The site cleverly named "Assassination Market" is offering bounties for the assassination of President Obama, Federal Reserve Chair, Ben Bernake, and many more government officials all over the world, with some bids going as high as 124 bitcoins. At current market value, that equates to over $70,000. Unfortunately this type of marketplace has been tried in the past. Back in the 1990's a group called cypherpunks poised a similar model that never got off the ground. It is still unclear who started the site, but I am willing to bet that law enforcement agencies worldwide are keeping a close eye on this new market.
Google had a similar incident last year which they paid $22.5 million in a settlement with the Federal Trade Commission. The lawsuit says users specified they did not want to be followed and Google was still tracking them.
New York attorney general Eric T. Schneiderman: "Consumers should be able to know whether there are other eyes surfing the web with them. By tracking millions of people without their knowledge, Google violated not only their privacy, but also their trust."
In the past 9 days or so Bitcoin prices have soared to levels no one expected to see after the shutdown of Silk Road. The surge is most likely the result of senate hearings that begin today in which several US agencies will testify to the legitimacy of Bitcoin, and the impact it is having on the global economy.
Today the value of a single Bitcoin soard past $650 and while it has since declined a little, the fact still stands that the digital currency was sitting at a value of just $85 a few months ago. The increase in value can also be attributed to the fact that Ben Bernake, Chairman of the Federal Reserve said that his agency has no intentions of attempting to regulate Bitcoin anytime soon.

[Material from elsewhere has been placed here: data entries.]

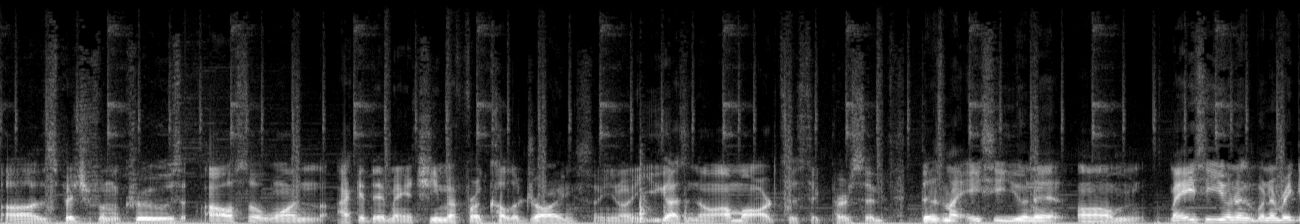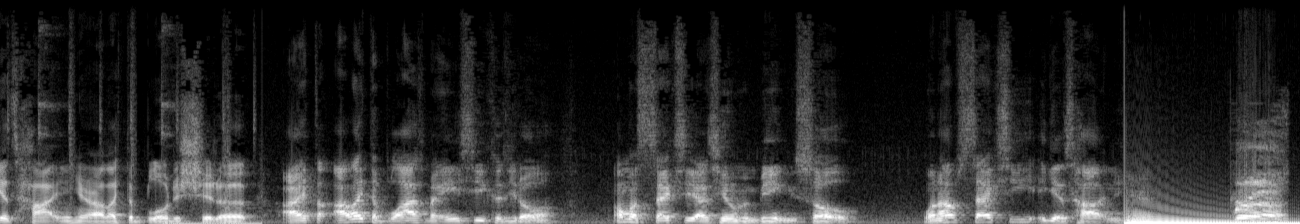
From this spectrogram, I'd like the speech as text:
uh, this picture from the cruise. I also won academic achievement for a color drawing. So, you know, you guys know I'm an artistic person. There's my AC unit. Um, my AC unit, whenever it gets hot in here, I like to blow this shit up. I, I like to blast my AC because, you know, I'm a sexy as human being. So, when I'm sexy, it gets hot in here. Bruh.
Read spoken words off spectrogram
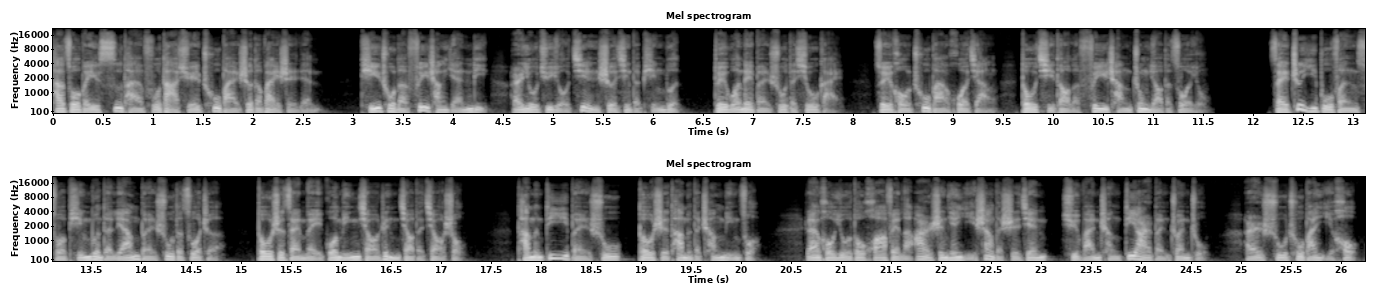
他作为斯坦福大学出版社的外审人，提出了非常严厉而又具有建设性的评论，对我那本书的修改，最后出版获奖，都起到了非常重要的作用。在这一部分所评论的两本书的作者都是在美国名校任教的教授，他们第一本书都是他们的成名作，然后又都花费了二十年以上的时间去完成第二本专著，而书出版以后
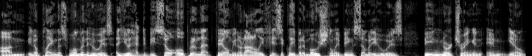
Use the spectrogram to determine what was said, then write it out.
Um, you know, playing this woman who is, you had to be so open in that film, you know, not only physically, but emotionally, being somebody who is being nurturing and, and, you know,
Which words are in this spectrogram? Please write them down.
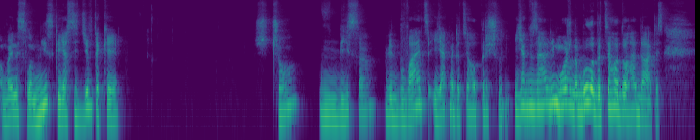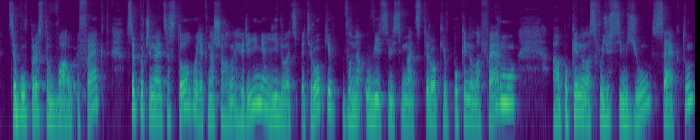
винесло мізки. Я сидів такий. Що? В біса відбувається і як ми до цього прийшли. І як взагалі можна було до цього догадатись? Це був просто вау-ефект. Все починається з того, як головна героїня, їй 25 років, вона у віці 18 років покинула ферму, покинула свою сім'ю, секту.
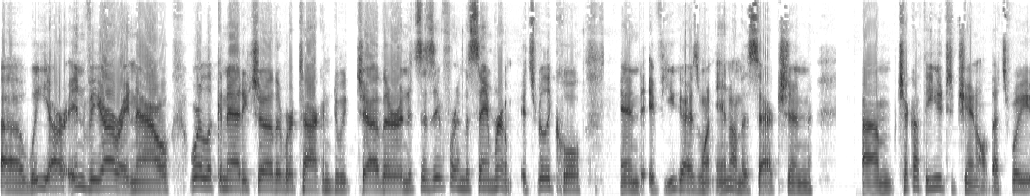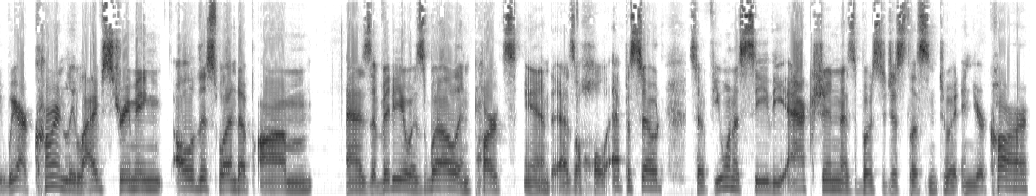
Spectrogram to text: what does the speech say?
uh, we are in VR right now. We're looking at each other, we're talking to each other, and it's as if we're in the same room. It's really cool. And if you guys want in on this action, um, check out the YouTube channel. That's where we, we are currently live streaming. All of this will end up um, as a video as well, in parts and as a whole episode. So if you want to see the action as opposed to just listen to it in your car,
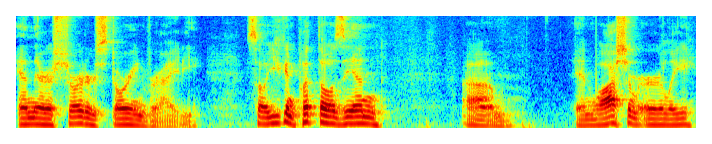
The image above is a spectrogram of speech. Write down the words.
and they're a shorter storing variety. So you can put those in um, and wash them early,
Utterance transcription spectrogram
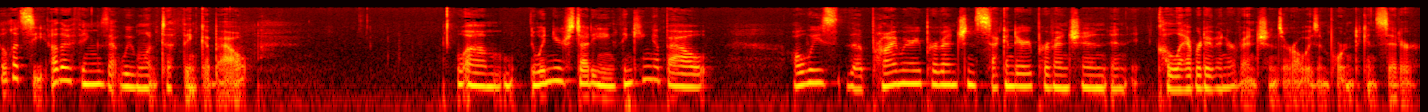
So let's see other things that we want to think about. Um, when you're studying, thinking about always the primary prevention, secondary prevention, and collaborative interventions are always important to consider.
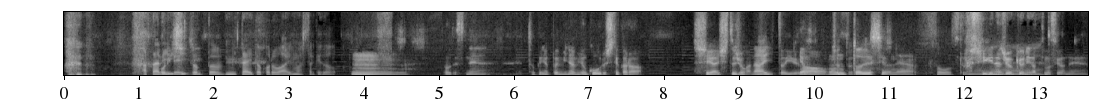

"The FBI's approach to virtual currencies is guided by a recognition that online payment systems, both centralized and decentralized, offer legitimate financial services," said Peter Kadzik, principal deputy assistant attorney general, in a letter ahead of the Senate hearing. "Like any financial service, virtual currency system[s] of either type can be exploited by malicious actors, but centralized and decentralized online payment systems can vary significantly in the types and degrees of illicit financial risk they pose."
An interesting move by Apple, which has reportedly acquired PrimeSense, the motion sensing technology company that was behind the first Kinect sensor. PrimeSense helped Microsoft design the original Kinect, and has reportedly been scooped up by Apple for a nice $345 million over the weekend.
PrimeSense told TheNextWeb, that it refers to the report as a "recycled rumor," adding that it "does not comment on what any of our partners, customers or potential customers are doing." Apple is reportedly after the motion sensing tech for its Apple TV, but I think we might see it gel between its TV set, and maybe a new form of touchscreen tech. Apple might not push touchscreens onto its MacBook line of products, but a motion sensing tech? Possibly.